Now we get to the point.
I’ve had several people agree with me on this issue when I’ve talked about it. Yeah! I don’t think my life is any less fulfilled because I haven’t traveled! That’s a person view and personal experience…it’s not the same for everyone!
But – GOD FORBID – anyone ever say they don’t want to have kids.
I don’t understand why I can get a rallying cry of, “ME TOO!” or even a supportive cry of, “I Understand!” If I explain why I don’t want to travel, but if anyone ever says they don’t want to have kids? It’s like the world shakes their head at them and thinks in unison, Their life is going to be so much less than mine.
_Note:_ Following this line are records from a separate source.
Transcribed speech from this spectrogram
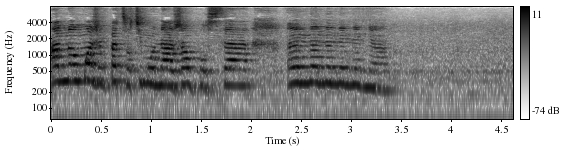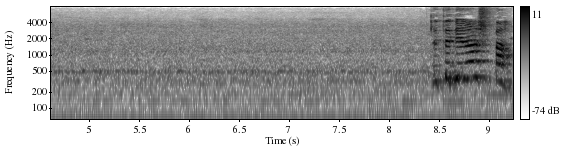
Ah non, moi je ne vais pas sortir mon argent pour ça. Ah non, non, non, non, non. Ne te dérange pas.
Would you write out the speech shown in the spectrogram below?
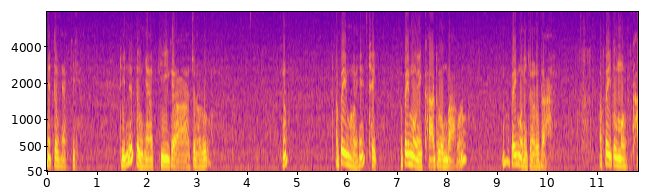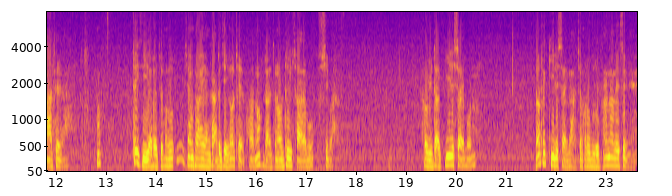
နှစ်3ညကီဒီနှစ်3ညကီကကျွန်တော်တို့နော် အပိတ်မဝင်ထိတ်အပိတ်မဝင်ခါတစ်လုံးပါပေါ့နော်အပိတ်မဝင်ကျွန်တော်တို့ဒါအပိတ်တော့မခါထည့်ရနော်ထိတ်စီကတော့ကျွန်တော်တို့ရှမ်ဖိုင်ရန်ကတစ်ချိန်တော့ထည့်ပါနော်ဒါကျွန်တော်တွေးထားရဖို့ရှိပါတယ်ဟုတ်ပြီဒါကီးတစ်ဆိုင်ပေါ့နော်နောက်ထပ်ကီးတစ်ဆိုင်ကကျွန်တော်တို့ဘယ်လိုဖမ်းထားလဲဆိုရင်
I’ve seen this online and I’ve even heard it from other parents, this seemingly factual stance that Your Life Is Less If You Don’T Have Kids. And a lot of people with kids just nod their head in agreement like it’s just something all parents know, and feel awful that child-free adults don’t get.
Which is the same response I sometimes get when I tell people I don’t have a desire to travel.
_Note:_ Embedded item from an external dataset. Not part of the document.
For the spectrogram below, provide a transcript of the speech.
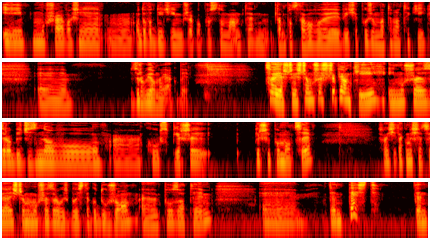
i muszę właśnie um, udowodnić im, że po prostu mam ten tam podstawowy, wiecie, poziom matematyki yy, zrobiony jakby. Co jeszcze? Jeszcze muszę szczepionki i muszę zrobić znowu e, kurs pierwszej, pierwszej pomocy. Słuchajcie, tak myślę, co ja jeszcze muszę zrobić, bo jest tego dużo. E, poza tym e, ten test, ten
Fullfillment is Individual
I don’t understand how we came to be a society who is convinced that what fulfills our lives, has to be the same thing that would fulfill another person’s life. I talked about this on Twitter yesterday and a friend also chimed in about Religion. YES! That’s another one. Like, somehow we see the big things in our life that make us feel complete: God, Family, Travel – and assume that the same things make everyone else feel complete. And if those people don’t have or do those things, we often assume they’ll change their minds:
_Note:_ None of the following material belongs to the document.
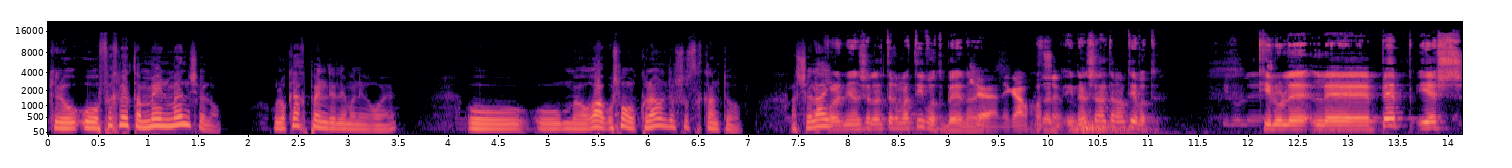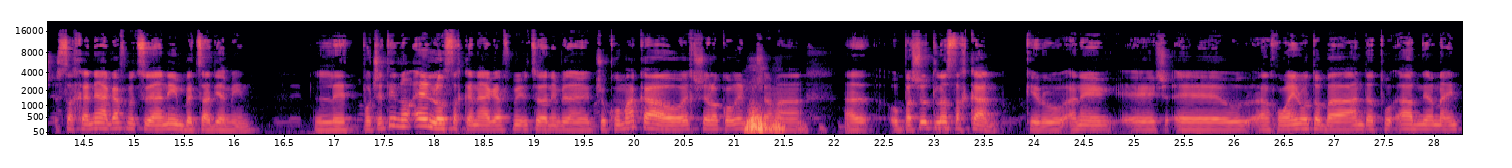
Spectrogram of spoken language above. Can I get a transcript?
כאילו, הוא הופך להיות המיין מן שלו. הוא לוקח פנדלים, אני רואה. הוא, הוא מעורב, שמע, כולנו יודעים שהוא שחקן טוב. השאלה היא... הכל עניין של אלטרנטיבות בעיניי. כן, אני גם חושב. עניין של אלטרנטיבות. כאילו לפפ יש שחקני אגף מצוינים בצד ימין. לפוצ'טינו אין לו שחקני אגף מצוינים, צ'וקומקה או איך שלא קוראים לו שם, הוא פשוט לא שחקן. כאילו, אני, אנחנו ראינו אותו באנדר 19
You’ll want to have kids later, trust me.
You’ll feel differently about traveling when you’re older, trust me.
Or, we just shake our heads internally and feel bad for the person who is going to live their lives without ever knowing the joy that God/Family/Travel brings to our lives.
But you know what? THAT DOESN’T GUARANTEE JOY TO EVERYONE’S LIFE.
And I don’t understand why this is so hard to believe. We accept individuality in so many different ways, taste in music, clothing, lifestyle, food – but in those Big Things that make us feel Fulfilled…everyone likes to assume it’s the same on all fronts. My life is less without God or Travel, Your life is less without Kids, and HOLY SHIT…Think about that person who doesn’t have God/Family OR who doesn’t travel? They’re like…living in misery, right?
I would just like everyone to step back and see their lives, be happy they’ve found fulfillment, but not assume that everyone else who doesn’t have the same thing, isn’t fulfilled. I knew a girl once who HATED her job, HATED IT. But, she was still happy and content because it gave her money to do all of the things she loved and, as she used to say, “It’s only 40 hours a week…I have a lot more hours in my week than that.” She honestly didn’t sweat about hating her job, when I think that loving my job is what keeps the rest of my life in sync. BUT SHE AND I ARE DIFFERENT.
(She also traveled a lot, so you know, she did have that going for her.)
The next time you want to scoff at someone who doesn’t want to have kids, or doesn’t want to travel, or who doesn’t have religion…please remember that fulfillment is individual. Do not feel sorry for them, or try to convince them that their life is less without the things that bring you contentment. It’s insulting, patronizing, and alienating. Maybe try to open your heart to the idea that this person in front of you feels content, and just be happy for them. Instead of feeling sorry deep down that they don’t get it, let’s sincerely be glad that they have found fulfillment in their own way. Because there are people who are lost and hurting in this world that need our help and our pity, let’s give our friends and family who have just found peace in different ways a break.
Let’s just be happy that other people have found things that make them happy, even if they’re different from our happy things.
(That is the clumsiest wanna-be bumper sticker EVER.)
If you need me, I’ll be feeling fulfilled with my home and my family and my active lifestyle. Please enjoy your beaches or your jetsetting or your faith. And lets meet for lunch sometimes, because we can all agree that NO ONE can live a fulfilled life without burritos, right?